“I get frustrated when people park on pavements,” she said. “It doesn’t just force people like me out into the road, but also people with pushchairs.
“But using a cane is good. My husband said it helps people realise why I’m dithering at the top of escalators!”
After retiring, Karen found more time to get involved in Vision Norfolk activities, and then the trust which runs it.
The charity was set up in 1805 by Norwich man Thomas Tawell, who was himself blind. Karen said: “I think he persuaded the rich and good of Norfolk to give land and money. He had this vision, for want of a better word.”
The vision continues into the 21st century.
“Our aim is to do anything we can to help visually impaired people in Norfolk,” said Karen. “In our centres, in their homes, everywhere.
“I’m passionate about helping our residents and tenants and trying to support as many people as we can.
“Coming out of Covid we have had to make changes; because of Covid but also for financial reasons. Like most charities fundraising has been difficult. Charities are having to think about new ways of working and new ways of fundraising. We don’t want to make huge great changes but we have got to rethink how we do things.”
She said Vision Norfolk had to make community workers redundant during the pandemic but new chief executive Andrew Morton is hoping to launch a replacement scheme.

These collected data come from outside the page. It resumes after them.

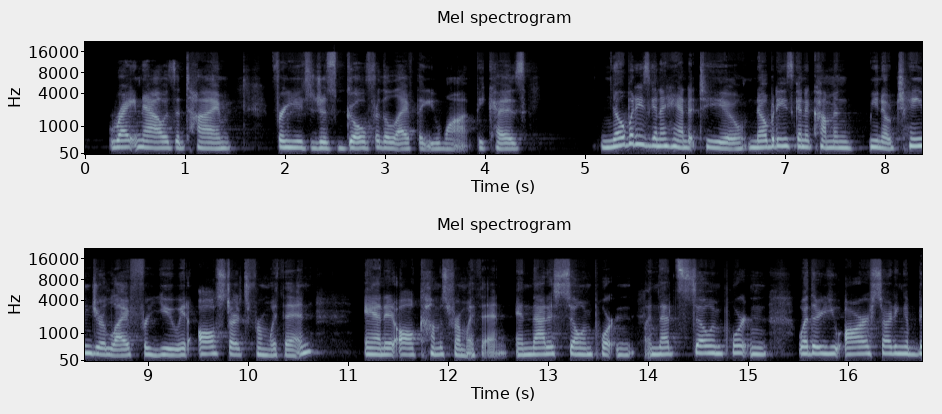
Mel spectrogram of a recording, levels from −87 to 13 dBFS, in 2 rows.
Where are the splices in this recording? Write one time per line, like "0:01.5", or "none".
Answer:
0:14.0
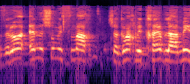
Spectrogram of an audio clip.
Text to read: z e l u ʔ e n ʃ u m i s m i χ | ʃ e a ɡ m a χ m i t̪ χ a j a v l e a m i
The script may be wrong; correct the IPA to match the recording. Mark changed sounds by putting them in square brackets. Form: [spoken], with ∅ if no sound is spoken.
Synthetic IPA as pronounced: z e l [o] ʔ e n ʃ u m i s m [a] χ | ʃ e a ɡ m a χ m i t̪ χ a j [e] v l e a m i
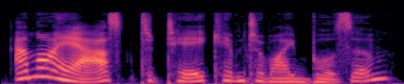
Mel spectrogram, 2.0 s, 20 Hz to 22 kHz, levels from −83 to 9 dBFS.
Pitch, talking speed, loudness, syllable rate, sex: 205 Hz, 265 wpm, -19 LUFS, 6.4 syllables/s, female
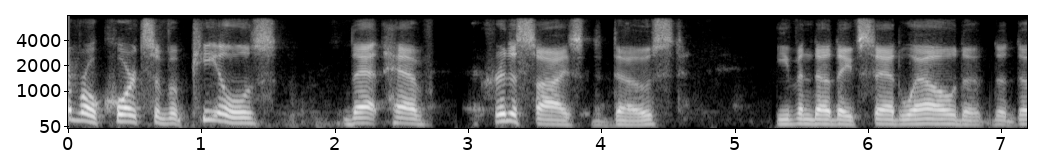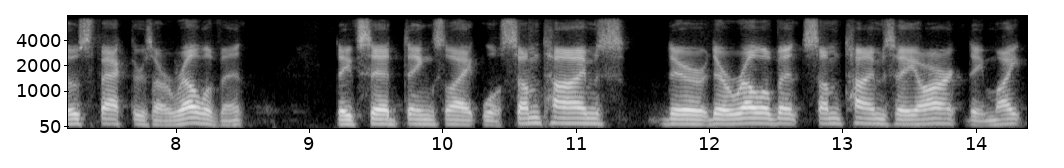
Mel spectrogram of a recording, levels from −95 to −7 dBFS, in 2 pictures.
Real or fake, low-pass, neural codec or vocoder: real; 7.2 kHz; none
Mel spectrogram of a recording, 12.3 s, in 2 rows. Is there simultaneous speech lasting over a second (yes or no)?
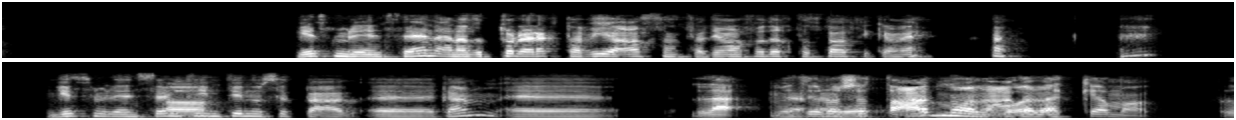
yes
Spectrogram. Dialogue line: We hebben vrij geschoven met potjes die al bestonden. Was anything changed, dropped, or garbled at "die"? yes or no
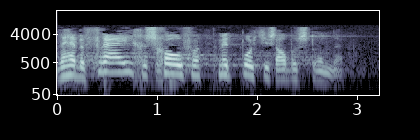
yes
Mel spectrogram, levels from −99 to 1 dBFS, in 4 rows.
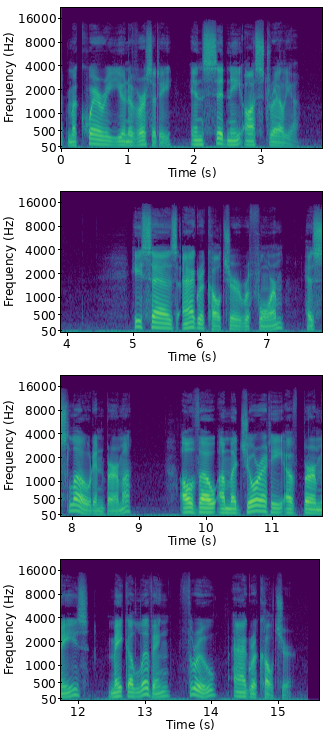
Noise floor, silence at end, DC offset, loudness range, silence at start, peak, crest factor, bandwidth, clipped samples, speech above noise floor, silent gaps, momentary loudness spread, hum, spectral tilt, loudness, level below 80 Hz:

“My aim is to help Vision Norfolk reach out to more visually-impaired people right across the county, and build up our services so that we can help more people to live independent and fulfilling lives,” said Karen.
“I’m really looking forward to getting out and about and seeing people again.”
She is also hoping to be matched with a new guide dog. Holly, now 10, has reached guide dog retirement age – although she remains a big support to Karen. “When my husband takes her out she’s a dog. When I take her out she’s still a guide dog."
The charity aims to help people with sight-loss enjoy independent and fulfilled lives.
Funding comes from legacies, grants and fundraising.
It supports around 4,000 of the estimated 35,000 visually impaired people in Norfolk – at its hubs in Norwich, Great Yarmouth and Kings Lynn, in activities around the county, in their own homes and in purpose-built supported housing for 20 people in Norwich. Its Norwich care home for 37 visually impaired people is in the process of being taken over by a specialist provider.
Vision Norfolk advises on specialist equipment, runs one-to-one and group support sessions, social and well-being activities including sports, audio book clubs, theatre visits, discussion groups and gardening, and has a befriending scheme and a young people and families team.
The charity was founded in 1805 as a hospital and school for blind people. The Norwich Institution for the Blind and the Asylum for the Benefit of the Blind in Norwich were later renamed the Asylum and School for the Blind.
In the 1900s it set up mat-making, brush-making and knitting workshops, and sold crafts from a shop on Castle Meadow, Norwich. In 2010 the Queen opened the Bradbury Activity Centre at its Magpie Road headquarters - one of the most modern and well-equipped facilities for visually-impaired people in the country including an equipment centre, arts and crafts facilities and offices.
In 1988 the charity was renamed the Norfolk and Norwich Association for the Blind, and then in 2020 became Vision Norfolk.